A very promising market opens up to them because of the great savings that car-sharing not only allows to car owners but also to the finances of the city by reducing, among others, the number of car parks presently required to service the car fleet.
However, car-sharing does not increase the average car occupancy rate and consequently it does not reduce road congestion.
Ride-sharing: the main solution to reduce road congestion
Today, during peak hours, the average occupancy rate of vehicles is 1.1, up to a maximum of close to 4.8.
Thus, most of the transport capacity in motion remains untapped.
As we have shown, managing the first and last miles of a commute, is the most important criterion for choosing the most appropriate means or combination of means of transport. This is especially true when journeys are short, (which is the case for journeys within urban and suburban areas), or when people commute to a public transport system.
Because current carpooling platforms do not offer a seamless door-to-door journey via the use of just one or more cars, carpooling has not attained its market share for commuters.
GOVOIT: the multi-leg door-to-door ride-sharing app.
The GOVOIT app. allows subscribers to travel from door-to-door using one or more cars via a seamless connection.
In this way, the GOVOIT app. removes the main obstacle to carpooling by solving the difficulties of the first and the last mile of a ride and allows users enjoy the same comfort and flexibility as their own vehicle, but at a lower price than public transportation.
In addition, the GOVOIT app. operates a subscription model to select subscribers to enforce the safety of its users.
In this way, The GOVOIT app. eliminates the second main factor that blocks the mass development of ride-sharing: the fear of unknown people.
At an economical level, in addition to the subscription fee, a fee per kilometre is paid by the passenger and transferred in its entirety to the driver, thereby guaranteeing a best-value ride.
Political and economic decision-makers can make use of the GOVOIT app. to work towards improving urban and suburban road traffic flows while safeguarding the best interests of local authorities, businesses and population.
Road network free use must be reconsidered
Urban tolls have been set up in several capitals such as London and Stockholm.
Their impact needs to be analysed more closely in order to measure their real effectiveness.
Similarly, many cities continue to support inefficient public transport systems by subsidising them, resulting in hundreds of millions of euros being lost every year.
By providing effective alternatives to increased average vehicle usage time and average car occupancy, car-sharing and door-to-door carpooling can enable urban conurbations to quickly eliminate the free use of the road network.
The toll collected would balance the overall cost of each mode of transport, and promote those methods that best improve traffic flow. Thereby creating a virtuous circle.
As is the case with all of all tomorrow’s cities, Toronto will be more populated in the future than it is today, and the problem of commuting within the city and its suburbs will grow exponentially.

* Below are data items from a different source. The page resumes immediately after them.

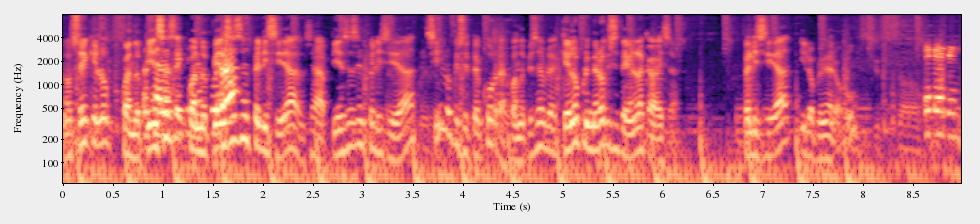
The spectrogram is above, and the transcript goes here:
No sé, ¿qué lo, cuando, piensas, cuando piensas en felicidad, o sea, piensas en felicidad, sí, lo que se te ocurra. Cuando piensas ¿qué es lo primero que se te viene a la cabeza? Felicidad y lo primero. Uh. Eh,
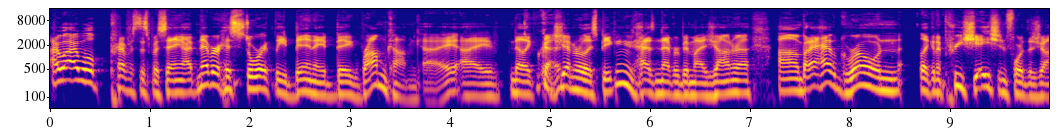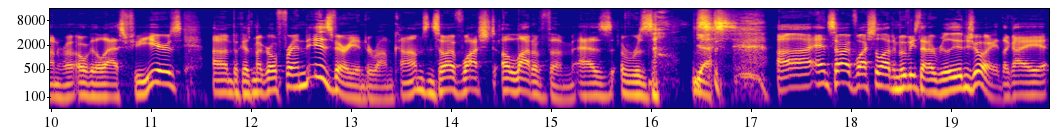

Due to the structural disadvantages of public transport, the car will remain, more than ever before, the citizen’s preferred means of transport.
Traffic fluidity management is a major problem that cannot be solved without increasing the average occupancy rate of cars on the road.
By facilitating door-to-door carpooling via seamless connections, the GOVOIT app. offers an efficient sustainable alternative which opens doors to a massive increase of ride-sharing opportunities.
A road toll applied to the urban and suburban road network would finance the alternative solutions to public transport.
Of course, to live and move easily in the cities of tomorrow, it is also necessary to consider measures beyond the field of transport, such as those relating to urban planning and revised work practices.
It is only under these circumstances that Toronto will be able to bear the burden of progress although other measures worthy of consideration beyond the field of transport, such as those relating to urban planning and revised working practices, should be introduced in parallel.
GOVOIT offers a quick and sustainable solution to a city’s traffic problems.